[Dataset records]
Content starts

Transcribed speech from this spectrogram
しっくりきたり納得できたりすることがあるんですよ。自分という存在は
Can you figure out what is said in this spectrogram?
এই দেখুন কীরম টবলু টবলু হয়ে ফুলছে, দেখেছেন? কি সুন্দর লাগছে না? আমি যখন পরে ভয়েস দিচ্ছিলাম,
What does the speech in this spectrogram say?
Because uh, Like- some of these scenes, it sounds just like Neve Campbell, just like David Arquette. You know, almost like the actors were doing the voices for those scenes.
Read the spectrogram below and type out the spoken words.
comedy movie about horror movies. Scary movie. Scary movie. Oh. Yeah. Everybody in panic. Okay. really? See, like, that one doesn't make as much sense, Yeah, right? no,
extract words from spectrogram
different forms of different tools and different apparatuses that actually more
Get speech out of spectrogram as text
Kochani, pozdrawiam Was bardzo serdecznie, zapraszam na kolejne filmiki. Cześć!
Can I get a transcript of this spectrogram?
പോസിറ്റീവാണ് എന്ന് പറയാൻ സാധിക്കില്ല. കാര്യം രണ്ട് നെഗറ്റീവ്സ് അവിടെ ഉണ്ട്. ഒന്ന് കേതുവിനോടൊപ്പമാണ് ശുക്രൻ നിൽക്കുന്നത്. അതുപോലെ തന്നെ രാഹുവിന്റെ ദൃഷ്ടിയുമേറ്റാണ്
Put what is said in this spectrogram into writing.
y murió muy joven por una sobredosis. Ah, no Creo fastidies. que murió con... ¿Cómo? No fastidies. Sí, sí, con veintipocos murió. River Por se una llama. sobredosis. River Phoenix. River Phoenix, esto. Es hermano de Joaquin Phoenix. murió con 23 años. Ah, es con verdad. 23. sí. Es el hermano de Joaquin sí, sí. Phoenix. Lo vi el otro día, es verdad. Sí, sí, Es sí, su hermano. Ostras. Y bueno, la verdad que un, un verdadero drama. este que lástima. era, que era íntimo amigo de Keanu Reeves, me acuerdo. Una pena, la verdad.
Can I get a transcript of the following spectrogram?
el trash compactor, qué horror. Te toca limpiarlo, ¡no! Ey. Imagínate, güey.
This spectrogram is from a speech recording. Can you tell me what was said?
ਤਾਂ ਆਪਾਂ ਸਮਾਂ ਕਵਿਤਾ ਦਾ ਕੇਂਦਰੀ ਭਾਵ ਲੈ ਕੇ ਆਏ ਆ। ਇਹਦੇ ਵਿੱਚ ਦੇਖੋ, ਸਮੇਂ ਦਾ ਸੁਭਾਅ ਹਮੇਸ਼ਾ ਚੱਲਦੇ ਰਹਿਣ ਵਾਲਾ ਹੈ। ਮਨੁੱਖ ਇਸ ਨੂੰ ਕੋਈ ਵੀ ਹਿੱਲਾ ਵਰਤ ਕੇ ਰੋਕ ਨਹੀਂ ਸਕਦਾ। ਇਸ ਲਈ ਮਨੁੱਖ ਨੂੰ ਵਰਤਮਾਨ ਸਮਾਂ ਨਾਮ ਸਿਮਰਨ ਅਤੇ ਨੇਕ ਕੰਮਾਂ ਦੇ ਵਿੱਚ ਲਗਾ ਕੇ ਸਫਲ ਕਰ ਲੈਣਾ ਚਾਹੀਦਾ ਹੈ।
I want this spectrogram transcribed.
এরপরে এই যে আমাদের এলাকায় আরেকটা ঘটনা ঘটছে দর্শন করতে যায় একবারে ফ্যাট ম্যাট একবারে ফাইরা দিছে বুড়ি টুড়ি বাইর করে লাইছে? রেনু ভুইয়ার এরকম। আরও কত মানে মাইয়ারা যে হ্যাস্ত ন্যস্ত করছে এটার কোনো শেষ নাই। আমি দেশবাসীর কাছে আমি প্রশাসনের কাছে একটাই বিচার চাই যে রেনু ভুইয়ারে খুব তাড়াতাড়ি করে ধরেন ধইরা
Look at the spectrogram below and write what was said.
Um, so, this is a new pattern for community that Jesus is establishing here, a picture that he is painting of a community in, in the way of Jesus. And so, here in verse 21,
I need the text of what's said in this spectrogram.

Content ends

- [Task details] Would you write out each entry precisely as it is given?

- [Task answer]
Transcribed speech from this spectrogram
しっくりきたり納得できたりすることがあるんですよ。自分という存在は
Can you figure out what is said in this spectrogram?
এই দেখুন কীরম টবলু টবলু হয়ে ফুলছে, দেখেছেন? কি সুন্দর লাগছে না? আমি যখন পরে ভয়েস দিচ্ছিলাম,
What does the speech in this spectrogram say?
Because uh, Like- some of these scenes, it sounds just like Neve Campbell, just like David Arquette. You know, almost like the actors were doing the voices for those scenes.
Read the spectrogram below and type out the spoken words.
comedy movie about horror movies. Scary movie. Scary movie. Oh. Yeah. Everybody in panic. Okay. really? See, like, that one doesn't make as much sense, Yeah, right? no,
extract words from spectrogram
different forms of different tools and different apparatuses that actually more
Get speech out of spectrogram as text
Kochani, pozdrawiam Was bardzo serdecznie, zapraszam na kolejne filmiki. Cześć!
Can I get a transcript of this spectrogram?
പോസിറ്റീവാണ് എന്ന് പറയാൻ സാധിക്കില്ല. കാര്യം രണ്ട് നെഗറ്റീവ്സ് അവിടെ ഉണ്ട്. ഒന്ന് കേതുവിനോടൊപ്പമാണ് ശുക്രൻ നിൽക്കുന്നത്. അതുപോലെ തന്നെ രാഹുവിന്റെ ദൃഷ്ടിയുമേറ്റാണ്
Put what is said in this spectrogram into writing.
y murió muy joven por una sobredosis. Ah, no Creo fastidies. que murió con... ¿Cómo? No fastidies. Sí, sí, con veintipocos murió. River Por se una llama. sobredosis. River Phoenix. River Phoenix, esto. Es hermano de Joaquin Phoenix. murió con 23 años. Ah, es con verdad. 23. sí. Es el hermano de Joaquin sí, sí. Phoenix. Lo vi el otro día, es verdad. Sí, sí, Es sí, su hermano. Ostras. Y bueno, la verdad que un, un verdadero drama. este que lástima. era, que era íntimo amigo de Keanu Reeves, me acuerdo. Una pena, la verdad.
Can I get a transcript of the following spectrogram?
el trash compactor, qué horror. Te toca limpiarlo, ¡no! Ey. Imagínate, güey.
This spectrogram is from a speech recording. Can you tell me what was said?
ਤਾਂ ਆਪਾਂ ਸਮਾਂ ਕਵਿਤਾ ਦਾ ਕੇਂਦਰੀ ਭਾਵ ਲੈ ਕੇ ਆਏ ਆ। ਇਹਦੇ ਵਿੱਚ ਦੇਖੋ, ਸਮੇਂ ਦਾ ਸੁਭਾਅ ਹਮੇਸ਼ਾ ਚੱਲਦੇ ਰਹਿਣ ਵਾਲਾ ਹੈ। ਮਨੁੱਖ ਇਸ ਨੂੰ ਕੋਈ ਵੀ ਹਿੱਲਾ ਵਰਤ ਕੇ ਰੋਕ ਨਹੀਂ ਸਕਦਾ। ਇਸ ਲਈ ਮਨੁੱਖ ਨੂੰ ਵਰਤਮਾਨ ਸਮਾਂ ਨਾਮ ਸਿਮਰਨ ਅਤੇ ਨੇਕ ਕੰਮਾਂ ਦੇ ਵਿੱਚ ਲਗਾ ਕੇ ਸਫਲ ਕਰ ਲੈਣਾ ਚਾਹੀਦਾ ਹੈ।
I want this spectrogram transcribed.
এরপরে এই যে আমাদের এলাকায় আরেকটা ঘটনা ঘটছে দর্শন করতে যায় একবারে ফ্যাট ম্যাট একবারে ফাইরা দিছে বুড়ি টুড়ি বাইর করে লাইছে? রেনু ভুইয়ার এরকম। আরও কত মানে মাইয়ারা যে হ্যাস্ত ন্যস্ত করছে এটার কোনো শেষ নাই। আমি দেশবাসীর কাছে আমি প্রশাসনের কাছে একটাই বিচার চাই যে রেনু ভুইয়ারে খুব তাড়াতাড়ি করে ধরেন ধইরা
Look at the spectrogram below and write what was said.
Um, so, this is a new pattern for community that Jesus is establishing here, a picture that he is painting of a community in, in the way of Jesus. And so, here in verse 21,
I need the text of what's said in this spectrogram.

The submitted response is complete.